Rasch’s model not only sets the parameters for data sufficient to the task of measurement, it lays out the relationships that must be found in data for objective results to be possible. Rasch studied with Ronald Fisher in London in 1935, expanded his understanding of statistical sufficiency with him, and then applied it in his measurement work, but not in the way that most statisticians understand it. Yes, in the context of group-level statistics, sufficiency concerns the reproducibility of a normal distribution when all that is known are the mean and the standard deviation. But sufficiency is something quite different in the context of individual-level measurement. Here, counts of correct answers or sums of ratings serve as sufficient statistics  for any statistical model’s parameters when they contain all of the information needed to establish that the parameters are independent of one another, and are not interacting in ways that keep them tied together. So despite his respect for Ronald Fisher and the concept of sufficiency, Rasch’s work with models and methods that worked equally well with many different kinds of distributions led him to jokingly suggest (Andersen, 1995, p. 385) that all textbooks mentioning the normal distribution should be burned!
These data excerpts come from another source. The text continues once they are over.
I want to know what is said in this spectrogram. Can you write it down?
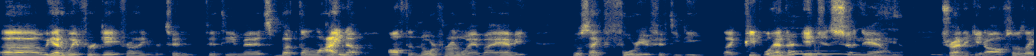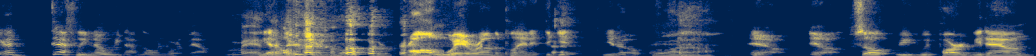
uh, we had to wait for a gate for I think for 10, 15 minutes. But the lineup off the north runway in Miami, it was like 40 or 50 deep. Like people had their engines shut down trying to get off. So I was like, I definitely know we're not going northbound. Man. We got a no. better chance the wrong way around the planet to get, you know, Wow. you know, you know. So we, we park, we down,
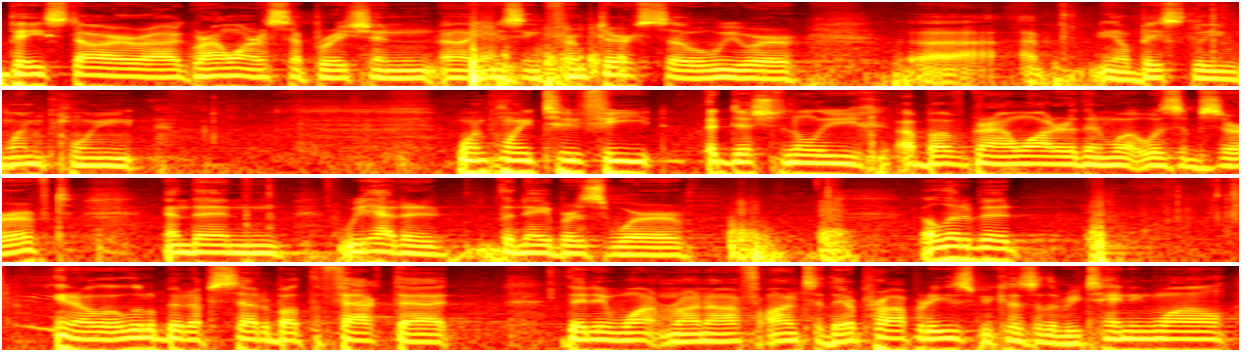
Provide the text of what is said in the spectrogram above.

In plain English, all that we’re talking about here is what Thurstone said: the ruler has to work the same way no matter what or who it is measuring, and we have to get the same results for what or who we are measuring no matter which ruler we use. When parameters are not separable, when they stick together because some measures change depending on which questions are asked or because some calibrations change depending on who answers them, we have encountered a “failure of invariance” that tells us something is wrong. If we are to persist in our efforts to determine if something objective exists and can be measured, we need to investigate these interactions and explain them. Maybe there was a data entry error. Maybe a form was misprinted. Maybe a question was poorly phrased. Maybe we have questions that address different constructs all mixed together. Maybe math word problems work like reading test items for students who can’t read the language they’re written in.  Standard statistical modeling ignores these potential violations of construct validity in favor of adding more parameters to the model.

But that’s another story for another time. Tomorrow we’ll take a closer look at sufficiency, in both conceptual and practical terms. Cited references are always available on request, but I’ll post them in a couple of days.